Although the expansion of renewable energy systems is increasingly relevant, gas-fired power plants keep a primary role within the energy sector by supporting the grid stability and the peak demand. The choice of managing gas-fired power plants at a minimum environmental load allows for the avoidance of concentrated or transient thermomechanical stresses. In this way, the plant is able to quickly ramp up to provide its grid stabilization services to the network manager.
In the present work, a typical F-class gas turbine compressor has been considered. In order to improve the existing power plant flexibility at partial load and minimum load, two different retrofittable solutions have been proposed: variable inlet guide vanes and blow-off extraction. The impact of these solutions on the full compressor was evaluated with a 3D CFD flow solver.

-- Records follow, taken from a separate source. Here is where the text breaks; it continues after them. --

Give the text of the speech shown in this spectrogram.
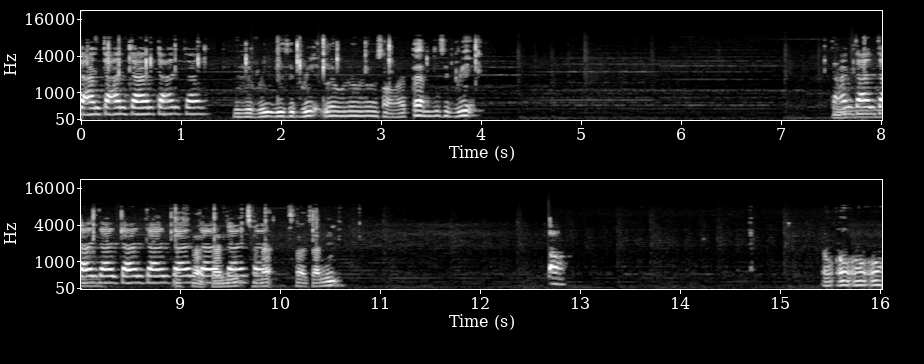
จานจานจานจานจานยี่สิบวิยี่สิบวิเร็วเร็วเร็วสองร้อยแต้มยี่สิบวิานจานจานจานจานจานจานจานจานจานี้นชจานะจานนี้อ๋อเอาเอาเอาเอา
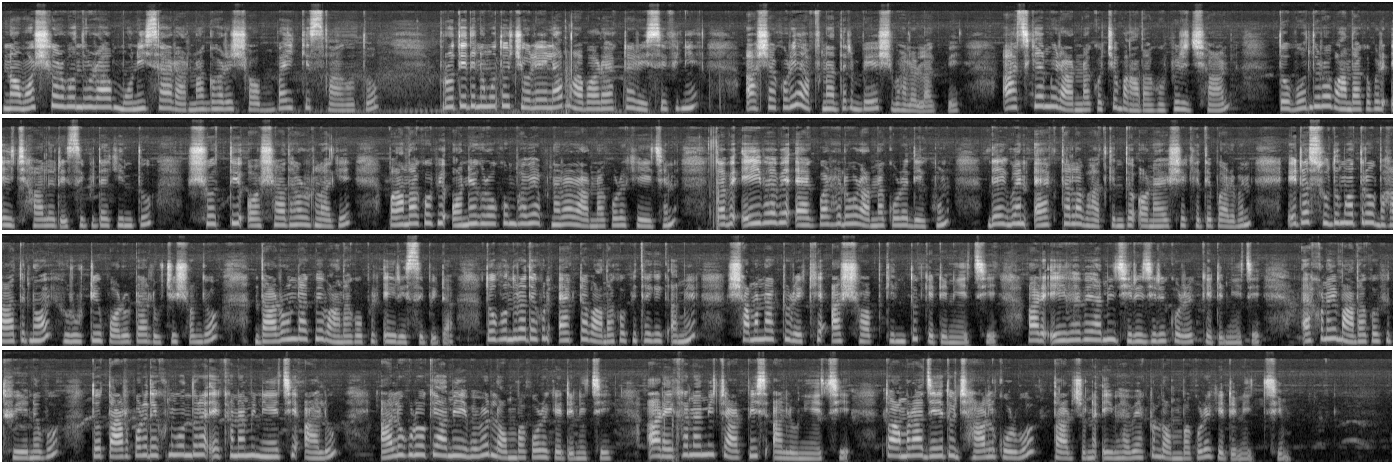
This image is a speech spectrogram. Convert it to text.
নমস্কার বন্ধুরা, মনীষা রান্নাঘরে সবাইকে স্বাগত। প্রতিদিনের মতো চলে এলাম আবারও একটা রেসিপি নিয়ে। আশা করি আপনাদের বেশ ভালো লাগবে। আজকে আমি রান্না করছি বাঁধাকপির ঝাল। তো বন্ধুরা, বাঁধাকপির এই ঝালের রেসিপিটা কিন্তু সত্যি অসাধারণ লাগে। বাঁধাকপি অনেক রকমভাবে আপনারা রান্না করে খেয়েছেন, তবে এইভাবে একবার হলেও রান্না করে দেখুন। দেখবেন এক থালা ভাত কিন্তু অনায়াসে খেতে পারবেন। এটা শুধুমাত্র ভাত নয়, রুটি, পরোটা, লুচির সঙ্গেও দারুণ লাগবে বাঁধাকপির এই রেসিপিটা তো বন্ধুরা, দেখুন, একটা বাঁধাকপি থেকে আমি সামান্য একটু রেখে আর সব কিন্তু কেটে নিয়েছি। আর এইভাবে আমি ঝিরি ঝিরি করে কেটে নিয়েছি। এখন আমি বাঁধাকপি ধুয়ে নেব। তো তারপরে দেখুন বন্ধুরা, এখানে আমি নিয়েছি আলু। আলুগুলোকে আমি এইভাবে লম্বা করে কেটে নিচ্ছি। আর এখানে আমি চার পিস আলু নিয়েছি। তো আমরা যেহেতু ঝাল করব, তার জন্য এইভাবে একটু লম্বা করে কেটে নিচ্ছি।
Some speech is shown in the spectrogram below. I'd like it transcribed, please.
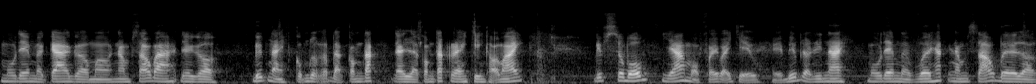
model là KGM563DG bếp này cũng được lắp đặt công tắc. Đây là công tắc rang chiên thoải mái bếp số 4 giá 1,7 triệu hiệu bếp là Rinnai model là VH56BL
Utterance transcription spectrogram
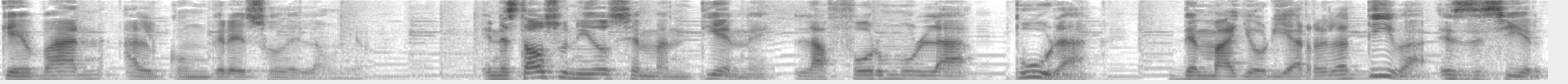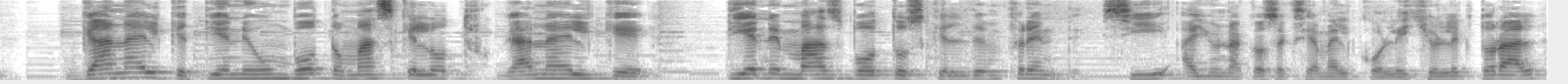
que van al Congreso de la Unión. En Estados Unidos se mantiene la fórmula pura de mayoría relativa, es decir, gana el que tiene un voto más que el otro, gana el que tiene más votos que el de enfrente. Sí, hay una cosa que se llama el colegio electoral,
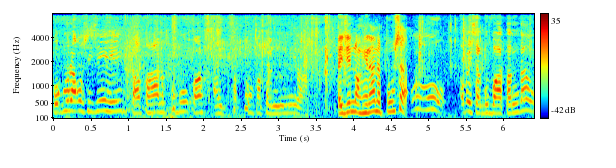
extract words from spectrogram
Huwag mo na ako sisihin. Papahanap ko bukas. Ay, saktong paterno niya. Ay din ang hinanap pusa. Oo. Abay, sa gubatan daw.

The numerical steady-state results at the base load condition, with a stagger variation of both the IGV and the first stator row, have been presented and validated with an experimental campaign, carried out by Ansaldo Energia Switzerland. The CFD results are perfectly aligned with the experimental ones, even in the case of significant reductions in mass flow rate, pressure ratio, and power plant output.
The numerical compressor limits at the minimum environmental load have been subsequently investigated through a combination of different IGV position and blow-off extraction. The proposed computational setup has been able to provide reliable performance figures for all these strong off-design conditions.
In terms of compressor efficiency, the IGV extra-closure is the worst option. Although the load and flow coefficients and diffusion factor behavior between the IGV extra-closure and the opening blow-off are similar for the last stages, in the first case it is possible to obtain a greater reduction in mass flow and power at an almost equal pressure ratio. An important difference is highlighted by the characteristics of the fifteenth stage, in which the numerical stability margin for MEL IX and MEL BO is reduced from 10% to 8% of the back pressure.
From a thermodynamic point of view, however, the IGV extra-closure has the lowest impact on the cycle because it remains the standard cycle operated with less airflow, just as with an “extreme off-design”. On the other hand, the blow-off strategy has a strong impact on the cycle because a part of the compressor air mass flow is compressed but does not participate to power generation. The most extreme minimum load is achieved by combining both retrofittable strategies. If this is not sufficient for the reduction target, anti-icing should be additionally provided. In this way, a part of the air is bled from the compressor outlet and recirculated at the inlet.
The discussed combined experimental/numerical study has proven the viability of the two retrofittable technologies. The benefits of MEL reduction, with positive implications for RES operation and storage and a reduction in start-up and shut-down parameters, have been validated and assessed without any restrictions and penalties on conventional operation such as partial load and start-up.